More Goliath than David, Price is among those amateur boxers now proving that there is life after Amir Khan. Like him, the sport is very much alive and punching its weight following a timely reorganisation of its governing body and a sensible embrace of those long-time pariahs, the professionals.
Next month, the super-heavyweight Price heads England's team of five (light-fly Darren Langley, flyweight Don Broadhurst, welter Neil Perkins and heavy David Dolan are the others) in the world amateur championships in Mianying, China, deep in Sichuan province a couple of hours' flying time from Beijing, host city for the next Olympics.
It is a mission that will act as a barometer for boxing's prospects in 2008 - and potentially the London Games in 2012. Hopes are high, though no British boxer has ever won world gold, just one silver and a bronze.
Price, who has succeeded Audley Harrison as the big man of amateur boxing, is ranked three in Europe, and has won Multi-Nations gold. He is also in form. "I'm bigger, stronger and mentally tougher than I've ever been," he says. "I don't fear anyone."
In his case, size does matter. Until the advent of Vitali Klitschko, skyscraper scrappers have not had the happiest of histories, from the "Ambling Alp" Primo Carnera through to Ed "Too Tall" Jones, Gerry Cooney and Henry Akinwande. But Price seems to have rather more than height and hype going for him.
A dyed-in-the red Liverpool supporter, he might even have been a forerunner to Crouch at Anfield had boxing not seduced him seven years ago when he was 14. A useful footballer, he had trials for Liverpool Schoolboys, but going to a boxing gym with his mates resulted in him putting on the gloves and winning the Junior ABAs in his ninth bout. He won his first ABA senior title at his second attempt and has hardly looked back, though much of his time is spent looking down - at opponents. "People seem to have this misconception that it is easy fighting shorter fellas when you are tall because you have the reach, but it is not always that way," he says. "But I do like being taller than my opponents. I've never fought anyone who is actually bigger, though a couple have been the same size." Of his 37 senior bouts (31 of them for England) he has lost 10, but all against top-quality opposition and most on points.
Price, from Liverpool's Salisbury club, has put on a stone recently, weighing in at just over 17st, but is still lean enough to keep his speed and mobility, though critics say he could do with punching a bit harder.
"What appeals to me about boxing is the respect you get off people and the way it makes you feel about yourself. Getting your hand raised when you win is the best feeling in the world. And there's always the hope at the back of your mind that one day you'll be a world champion."
He admits to eventual pro ambitions, but is still only 21, a babe in an era when most heavyweights beef up on Phyllosan. "Ideally I'd like to go to the Olympics in Beijing, but there's never any guarantee you'll qualify. I was one bout away from Athens but lost to an Italian in the European quarter-finals. It was the hardest bout I've ever had, and he went on to win the Olympic bronze. But if I meet him in the Worlds he'll find I'm more ringwise and mature."

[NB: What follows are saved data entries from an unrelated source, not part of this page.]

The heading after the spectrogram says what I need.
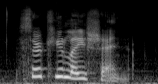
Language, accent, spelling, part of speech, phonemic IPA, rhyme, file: English, US, circulation, noun, /ˌsɝkjʊˈleɪʃən/, -eɪʃən, En-us-circulation.ogg
- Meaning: The act of moving in a circle, or in a course which brings the moving body to the place where its motion began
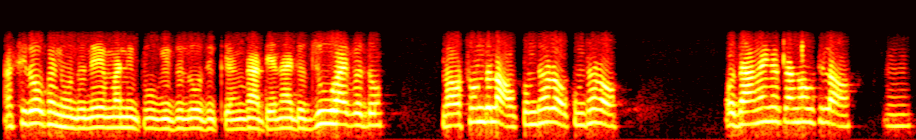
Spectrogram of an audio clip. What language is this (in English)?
Manipuri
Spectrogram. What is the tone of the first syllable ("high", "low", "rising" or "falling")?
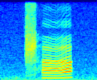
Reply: rising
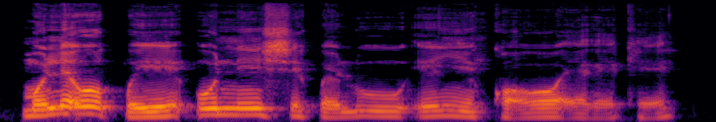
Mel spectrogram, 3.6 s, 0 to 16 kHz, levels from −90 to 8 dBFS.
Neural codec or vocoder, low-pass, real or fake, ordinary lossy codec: none; 14.4 kHz; real; none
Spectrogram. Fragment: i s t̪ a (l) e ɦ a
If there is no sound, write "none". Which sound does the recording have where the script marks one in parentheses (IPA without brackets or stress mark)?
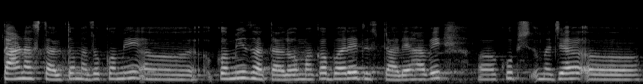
l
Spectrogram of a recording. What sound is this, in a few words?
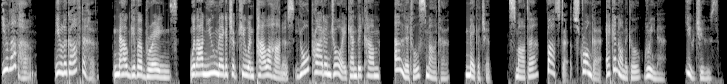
Softsell, voice artist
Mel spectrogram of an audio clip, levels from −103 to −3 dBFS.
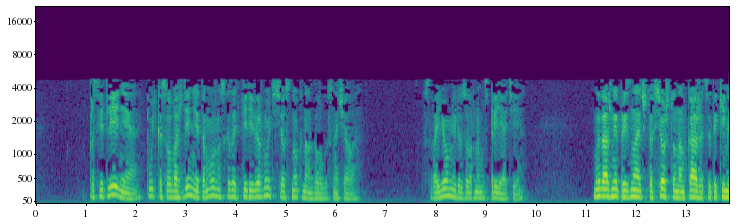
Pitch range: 110-140 Hz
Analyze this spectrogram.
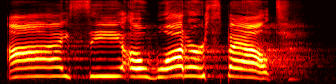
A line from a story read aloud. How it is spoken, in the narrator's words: I hear her shouting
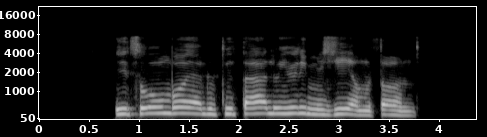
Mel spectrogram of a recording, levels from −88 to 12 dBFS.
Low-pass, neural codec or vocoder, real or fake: 7.2 kHz; codec, 16 kHz, 4 kbps, X-Codec, HuBERT features, trained on balanced general audio; fake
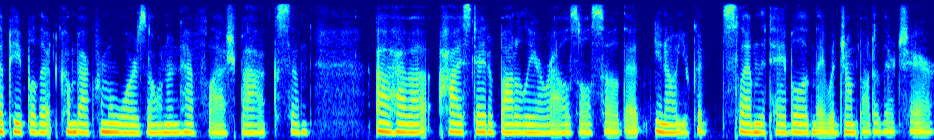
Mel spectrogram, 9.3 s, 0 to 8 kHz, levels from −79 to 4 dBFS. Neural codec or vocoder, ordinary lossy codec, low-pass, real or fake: none; MP3, 48 kbps; 7.2 kHz; real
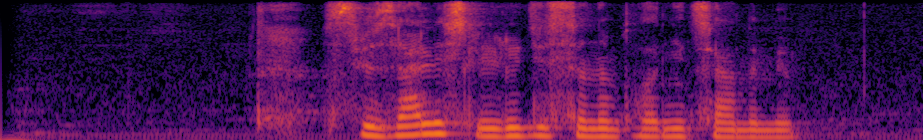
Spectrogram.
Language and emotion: Russian, neutral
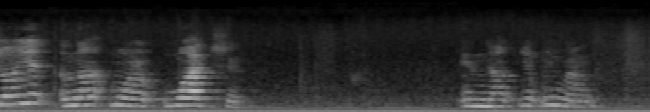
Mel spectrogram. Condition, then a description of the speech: Cerebral palsy. My speech is slurred.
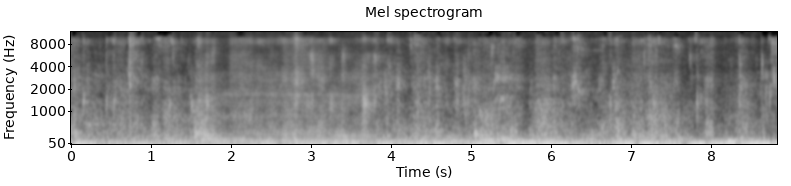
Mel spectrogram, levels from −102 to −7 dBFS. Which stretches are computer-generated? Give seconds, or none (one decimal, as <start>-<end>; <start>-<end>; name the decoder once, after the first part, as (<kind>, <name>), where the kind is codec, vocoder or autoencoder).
1.6-3.8 (vocoder, Vocos)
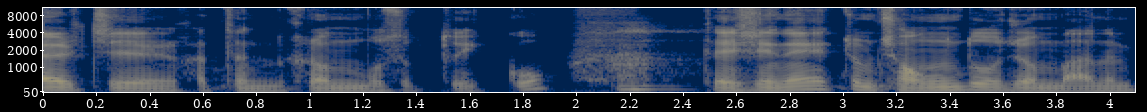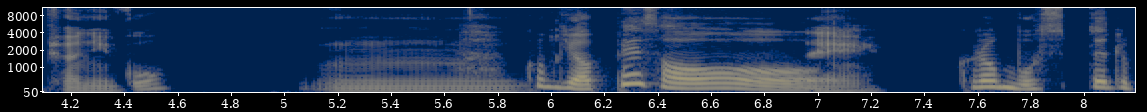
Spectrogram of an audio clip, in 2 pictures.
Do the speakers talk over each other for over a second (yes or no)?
no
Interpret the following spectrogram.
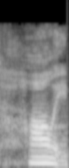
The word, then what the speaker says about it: Holly: and by the way i think it's holly triangle not holy triangle thanks for the correction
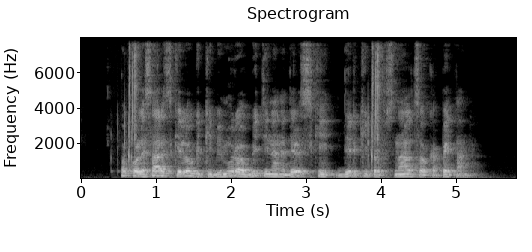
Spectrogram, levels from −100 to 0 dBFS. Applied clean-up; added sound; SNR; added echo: none; Crushing; 14 dB; none.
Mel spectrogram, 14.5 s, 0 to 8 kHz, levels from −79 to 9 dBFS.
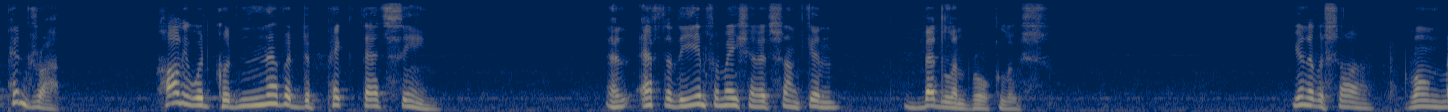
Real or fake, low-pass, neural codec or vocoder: fake; 7.2 kHz; codec, 44.1 kHz, 7.8 kbps, DAC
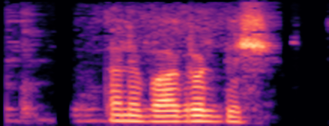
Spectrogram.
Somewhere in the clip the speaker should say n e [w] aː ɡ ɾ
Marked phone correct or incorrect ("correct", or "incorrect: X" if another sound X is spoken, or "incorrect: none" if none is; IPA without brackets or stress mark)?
incorrect: b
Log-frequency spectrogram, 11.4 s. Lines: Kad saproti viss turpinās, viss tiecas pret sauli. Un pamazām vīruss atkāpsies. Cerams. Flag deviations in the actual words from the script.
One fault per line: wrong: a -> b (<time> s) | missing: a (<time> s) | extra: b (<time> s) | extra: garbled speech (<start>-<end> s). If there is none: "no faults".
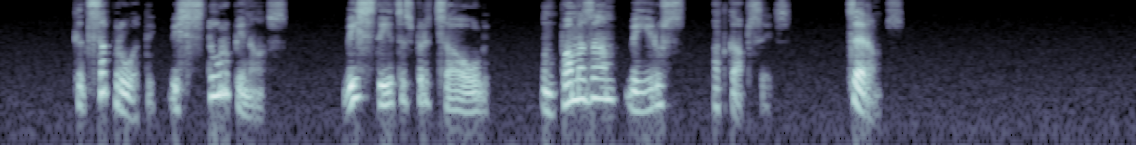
no faults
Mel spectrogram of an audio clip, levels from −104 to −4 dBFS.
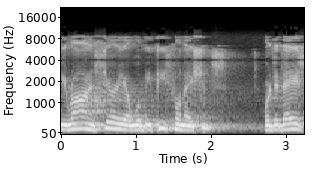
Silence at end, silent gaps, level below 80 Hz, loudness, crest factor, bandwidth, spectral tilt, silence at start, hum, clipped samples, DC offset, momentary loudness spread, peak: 0 s; none; -60 dBFS; -16 LUFS; 10 dB; 9.4 kHz; -5 dB/octave; 0 s; none; under 0.1%; under 0.1%; 8 LU; -6 dBFS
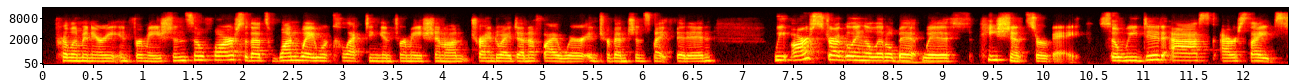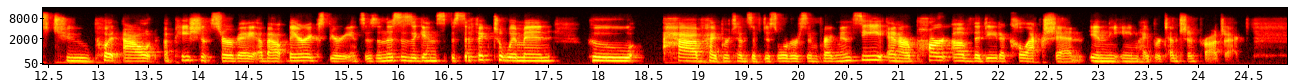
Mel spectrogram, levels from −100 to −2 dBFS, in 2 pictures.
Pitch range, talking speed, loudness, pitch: 195-230 Hz, 165 wpm, -19 LUFS, 205 Hz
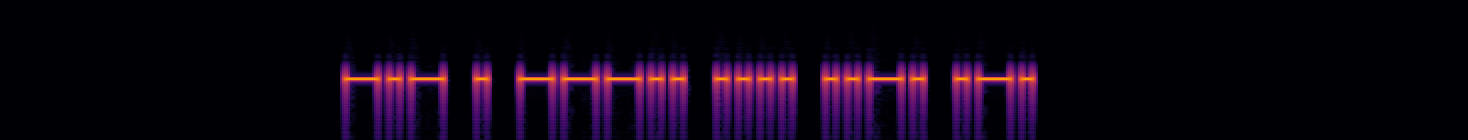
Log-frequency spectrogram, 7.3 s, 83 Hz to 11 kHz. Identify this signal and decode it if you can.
Morse code, heard as a keyed tone, about 22 wpm, 700 Hz. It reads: KE8HFR
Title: USA Call Signs - 6 Characters - 22wpm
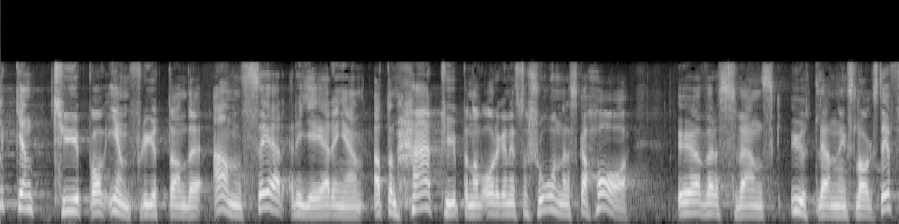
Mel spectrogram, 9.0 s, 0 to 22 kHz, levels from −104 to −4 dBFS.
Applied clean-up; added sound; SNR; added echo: none; none; none; none.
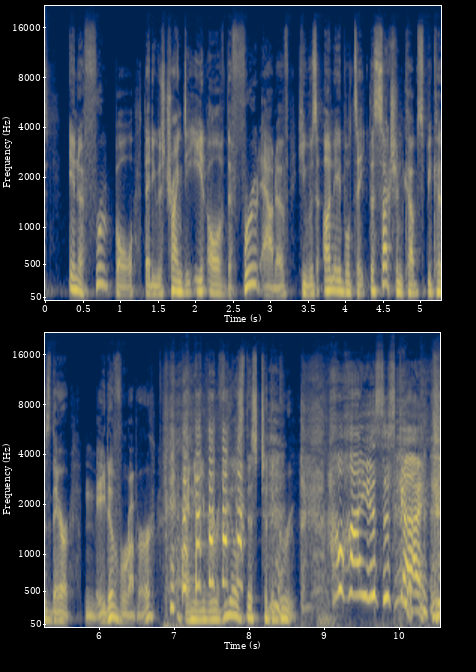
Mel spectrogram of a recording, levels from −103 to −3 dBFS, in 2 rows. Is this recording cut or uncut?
cut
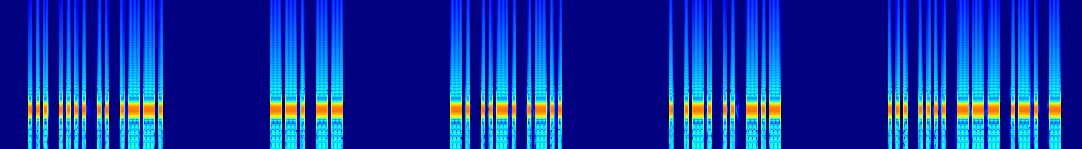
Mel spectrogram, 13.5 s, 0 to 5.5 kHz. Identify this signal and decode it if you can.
Morse code, heard as a keyed tone, about 25 wpm, 550 Hz. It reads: SHIP GM NFL ERIK SHORT
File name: Ultimate Word List / 25WPM Ultimate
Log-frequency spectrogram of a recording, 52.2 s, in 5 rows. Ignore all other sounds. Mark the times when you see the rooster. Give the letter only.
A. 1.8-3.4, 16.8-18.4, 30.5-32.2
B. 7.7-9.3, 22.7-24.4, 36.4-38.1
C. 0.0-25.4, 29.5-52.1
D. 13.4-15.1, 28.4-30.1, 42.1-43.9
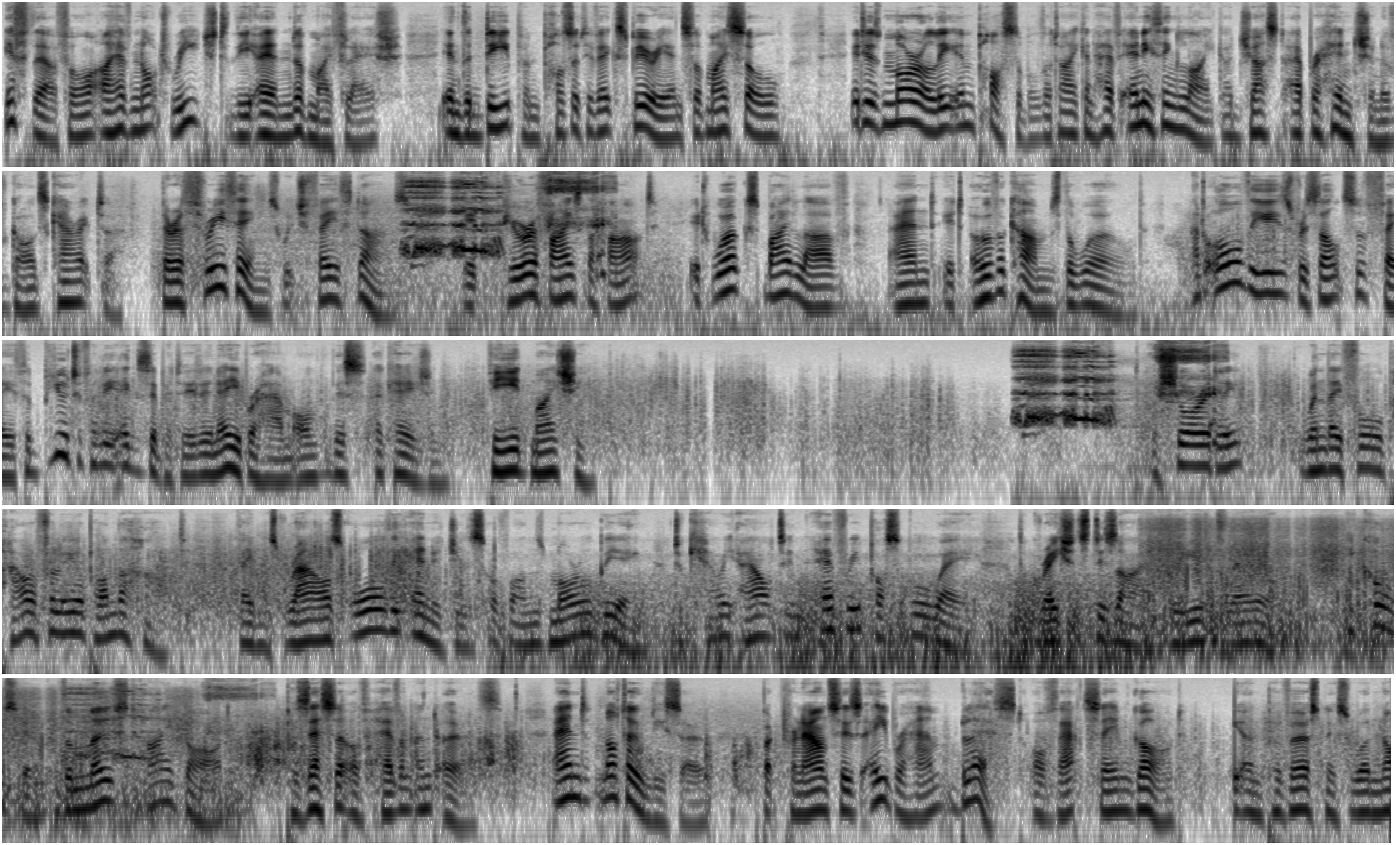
D.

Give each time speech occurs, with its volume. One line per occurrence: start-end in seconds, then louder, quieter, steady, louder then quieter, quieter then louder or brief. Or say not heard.
0.0-25.4 steady
29.5-52.1 steady.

A qualified central-heating engineer, Price is a full-time fighter, a scholarship enabling him to work developing the sport with Liverpool City Council. The inevitable defection of Amir Khan was a blow to the amateurs but, paradoxically, the publicity his Olympic exploits brought to the sport has give it fresh impetus. A reconstituted ABA board, comprising boxing people and businessmen, with Liverpool's Paul King as chief executive, and continuing liaison with the pro body, has enabled Sport England to release a £3 million grant which had been dependent on such modernisation.
International medals are now accruing fast for England's young guns, and in the Cadet World Championships (for under-17s) last week two, Khalid Saeed and Anthony Agogo, won gold, Michael Hadfield silver and Obed Mkwakongo bronze. The world championship squad are now in training camp in Poland. "We're excited about the future, especially the incentive of 2012," says the national performance director, Terry Edwards. "The good thing is that some of the group who should be part of a major assault on the London Games are in place already."
Price is one of them - if he can wait that long. "He's got good movement, fast hands and is developing power," says Edwards. "He should be on top of his game in Beijing, and we hope London."
But first things first. "I do believe if I just get that little bit of luck with the draw I can come back from China next month with a medal," Price says. "I'm going out there with high hopes." Walking tall, in fact. Very tall.Reuse content